Zero waste is the idea that organisations and societies could prevent the production of any waste if they changed their products and processes.

What is zero waste?

‘Zero waste’ is the idea that by making changes to the way we live, work, and use resources, we could eliminate all unnecessary waste from society. If all products could be designed so that they produce no waste by making all of their components reusable or recyclable, and if all people had access to reliable recycling services, we might be able to create a society where items will always be reused or recycled instead of being thrown away.

It’s a hugely ambitious idea, and one that will take some time for society to achieve, because many of our products and processes currently create waste in one way or another. But the principles of zero waste can be adopted now to help us achieve those zero waste ambitions. By preventing items from becoming waste, and designing for reuse and recyclability, people can reduce the amount of waste that they generate.

DS Smith's ‘Box to Box in 14 Days ’ model, with its closed paper recycling loop, is part of the zero waste philosophy. By recycling used paper and cardboard – some of which is produced by DS Smith – into new products, the company says it is preventing them from becoming waste, and they are using waste as a resource for their manufacturing operations.

DS Smith’s further zero waste ambitions are built into its Sustainability Strategy. Three of the targets are to:

  • send zero waste to landfill by 2030;
  • grow its net positive recycling position;
  • manufacture 100% reusable or recyclable packaging by 2025.

Working toward each of these targets will help to reduce waste and to recycle more.

What is a ‘net positive’ recycling position?

‘Net positive’ means the overall impact of the whole of the DS Smith Group’s operations – it’s not just referring to its own waste streams. As a Group, DS Smith manufacture around 4.5 million tonnes of packaging annually across the Packaging and Plastics Divisions.
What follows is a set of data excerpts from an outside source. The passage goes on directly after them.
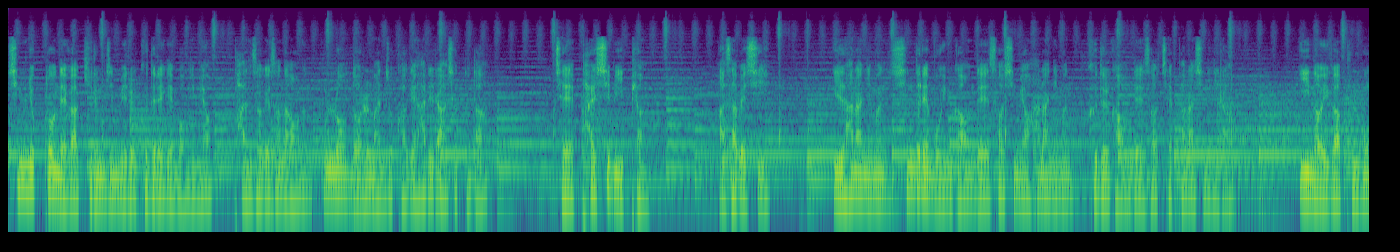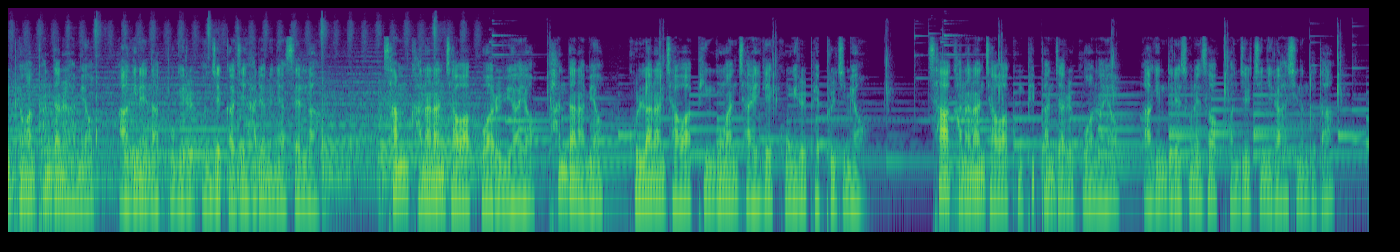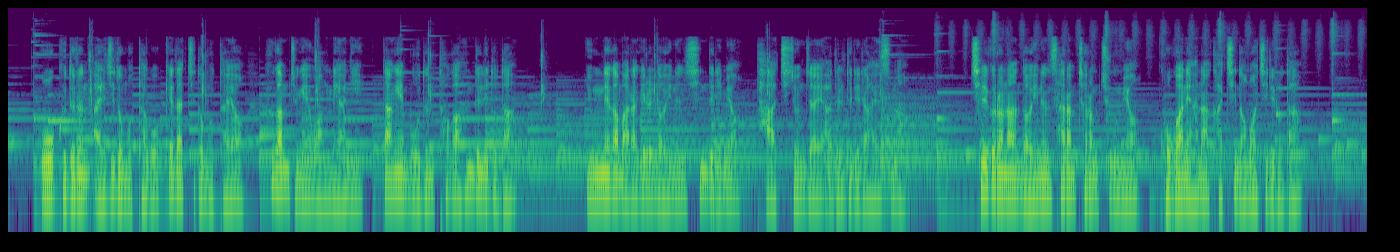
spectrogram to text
16도 내가 기름진 밀을 그들에게 먹이며 반석에서 나오는 꿀로 너를 만족하게 하리라 하셨도다. 제 82편 아사베시 1 하나님은 신들의 모임 가운데에 서시며 하나님은 그들 가운데에서 재판하시느니라. 이 너희가 불공평한 판단을 하며 악인의 낫보기를 언제까지 하려느냐 셀라. 3 가난한 자와 고아를 위하여 판단하며 곤란한 자와 빈궁한 자에게 공의를 베풀지며 사 가난한 자와 궁핍한 자를 구원하여 악인들의 손에서 건질지니라 하시는도다. 오 그들은 알지도 못하고 깨닫지도 못하여 흑암 중에 왕래하니 땅의 모든 터가 흔들리도다. 육내가 말하기를 너희는 신들이며 다 지존자의 아들들이라 하였으나 칠 그러나 너희는 사람처럼 죽으며 고관에 하나 같이 넘어지리로다.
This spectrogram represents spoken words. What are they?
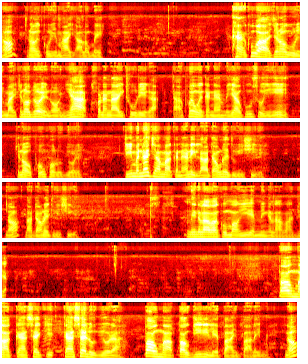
နော်ကျွန်တော်ကိုရီမိုင်းအားလုံးပဲအခုကကျွန်တော်ကိုရီမိုင်းကျွန်တော်ပြောရင်တော့ည9နာရီထိုးတွေကဒါအဖွဲ့ဝင်ကဏ္ဍမရောက်ဘူးဆိုရင်ကျွန်တော်ဖုန်းခေါ်လို့ပြောတယ်ဒီမနက်ကြမှာကနန်းတွေလာတောင်းတဲ့သူတွေရှိတယ်နော်လာတောင်းတဲ့သူတွေရှိတယ် မင်္ဂလာပါကိုမောင်ကြီးတဲ့မင်္ဂလာပါဗျပေါက်မှကန်ဆက်ကြည့်ကန်ဆက်လို့ပြောတာပေါက်မှပေါက်ကြီးတွေလည်းပါရင်ပါလိမ့်မယ်နော်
However, the Recycling and Paper Divisions manage over 5 million tonnes of material for recycling every year, which means that, as a Group, they are recycling more than they produce.

Part of the company's Sustainability Strategy is to grow this position, to make sure that as the Group grows, DS Smith is always able to recycle more material than it produces.

What steps are being taken?

When they collect cardboard for recycling, DS Smith are using someone else’s waste as a resource for their own manufacturing process. But the idea that ‘waste is a resource’ goes beyond just feedstocks – it can apply to its own internal operations, too.

There are teams across DS Smith who will look at the waste from one area of the business, and see if it can be turned into something useful once more. For example, the paper mills gather up the plastics that are removed from the paper that it recycles – approximately 32,000 tonnes of plastic every year are extracted from the company's pulpers. As a result, projects around the business have been working to find ways of using that plastic again.

Aschaffenburg Mill, in Germany, has worked with the Plastics Division in Croatia to create a closed plastics recycling loop within the business, using mill waste as a resource. The light rejects extracted from the mill eventually become an award-winning plastic product called ‘Beaulex’.

Similarly, most of the group's packaging plants have underfloor conveyor belts, which collect up 636,000 tonnes of recycled cardboard off-cuts from the manufacturing process. These off-cuts are often sent back to paper mills to be recycled into cardboard once more, but in the UK, a team at Blunham Packaging and the Recycling Division work together to turn the off-cuts into a new product called BedKind.

BedKind is a premium cardboard animal bedding that’s great for horses because it’s low in dust, highly insulating, and extremely absorbent, keeping them warm, dry, and comfortable at night. It also composts much more quickly than other types of animal bedding, and has several key benefits if used as a fertiliser on farmland, increasing soil quality and supporting crop growth – so it’s great for horse owners, too.

These are just some of the examples of the work that’s being done by teams across the business to explore ways we can work toward zero waste.